AIM OF THE EXERCISE: From the first line to the last, copy the listing exactly and omit the pictures.

* * * * *

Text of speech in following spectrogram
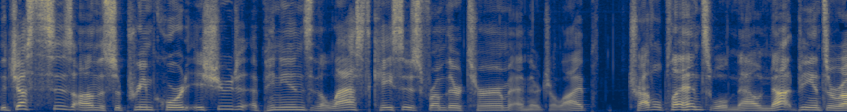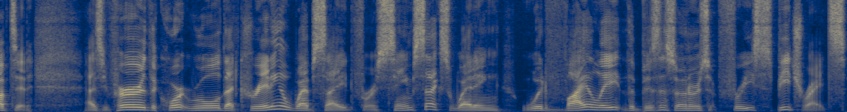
The justices on the Supreme Court issued opinions in the last cases from their term, and their July travel plans will now not be interrupted. As you've heard, the court ruled that creating a website for a same sex wedding would violate the business owner's free speech rights.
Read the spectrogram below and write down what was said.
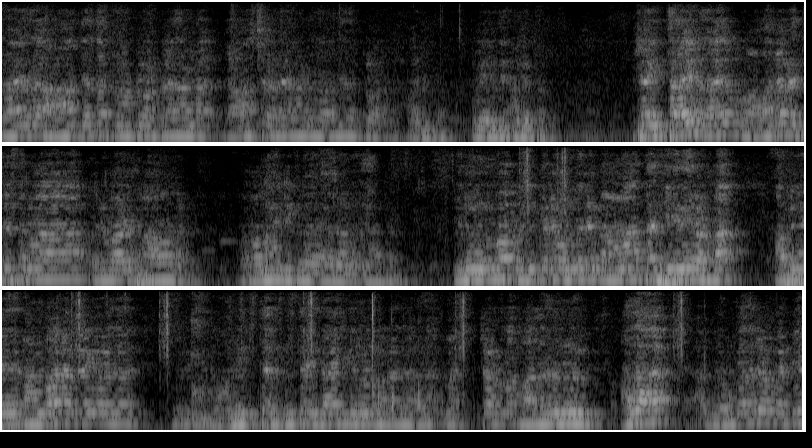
അതായത് ആദ്യത്തെ ഷോട്ട് തൊട്ട് ഏതാണ്ട് ലാസ്റ്റ് വരെ ഏതാണ്ട് നിറഞ്ഞു നിൽക്കുവാണ് അമിത്. അമിത് പക്ഷെ ഇത്രയും അതായത് വളരെ വ്യത്യസ്തങ്ങളായ ഒരുപാട് ഭാവങ്ങൾ. റൊമാന്റിക് നായകനാണ് ഇതിനകത്ത് ഇതിനു മുമ്പ് ഒരിക്കലും ഒന്നിലും കാണാത്ത രീതിയിലുള്ള അഭിനയം കണ്ടവരൊക്കെ ഇത് എന്ത് ഇതായിരിക്കുന്നു പറയുന്നതാണ്. മറ്റുള്ള പലരിൽ അത് നമുക്കതൊരു വലിയ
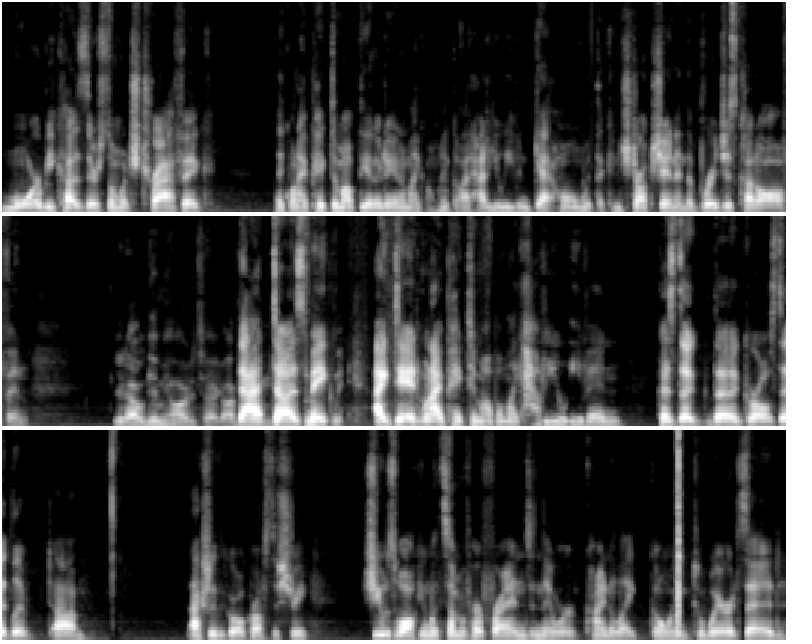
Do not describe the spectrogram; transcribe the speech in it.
more because there's so much traffic. Like when I picked him up the other day, and I'm like, oh my God, how do you even get home with the construction and the bridge is cut off? And Yeah, that would give me a heart attack. I that couldn't- does make me. I did when I picked him up. I'm like, how do you even? Because the the girls that lived, um, actually the girl across the street, she was walking with some of her friends, and they were kind of like going to where it said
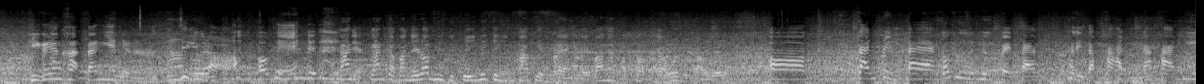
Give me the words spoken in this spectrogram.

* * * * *

SOLUTION TO THE PROBLEM:
Text of speech in following spectrogram
The justices on the Supreme Court issued opinions in the last cases from their term, and their July travel plans will now not be interrupted. As you've heard, the court ruled that creating a website for a same sex wedding would violate the business owner's free speech rights.
Read the spectrogram below and write down what was said.
അതായത് ആദ്യത്തെ ഷോട്ട് തൊട്ട് ഏതാണ്ട് ലാസ്റ്റ് വരെ ഏതാണ്ട് നിറഞ്ഞു നിൽക്കുവാണ് അമിത്. അമിത് പക്ഷെ ഇത്രയും അതായത് വളരെ വ്യത്യസ്തങ്ങളായ ഒരുപാട് ഭാവങ്ങൾ. റൊമാന്റിക് നായകനാണ് ഇതിനകത്ത് ഇതിനു മുമ്പ് ഒരിക്കലും ഒന്നിലും കാണാത്ത രീതിയിലുള്ള അഭിനയം കണ്ടവരൊക്കെ ഇത് എന്ത് ഇതായിരിക്കുന്നു പറയുന്നതാണ്. മറ്റുള്ള പലരിൽ അത് നമുക്കതൊരു വലിയ
Do not describe the spectrogram; transcribe the speech in it.
more because there's so much traffic. Like when I picked him up the other day, and I'm like, oh my God, how do you even get home with the construction and the bridge is cut off? And Yeah, that would give me a heart attack. I that couldn't- does make me. I did when I picked him up. I'm like, how do you even? Because the the girls that lived, um, actually the girl across the street, she was walking with some of her friends, and they were kind of like going to where it said
Give me the words spoken in this spectrogram.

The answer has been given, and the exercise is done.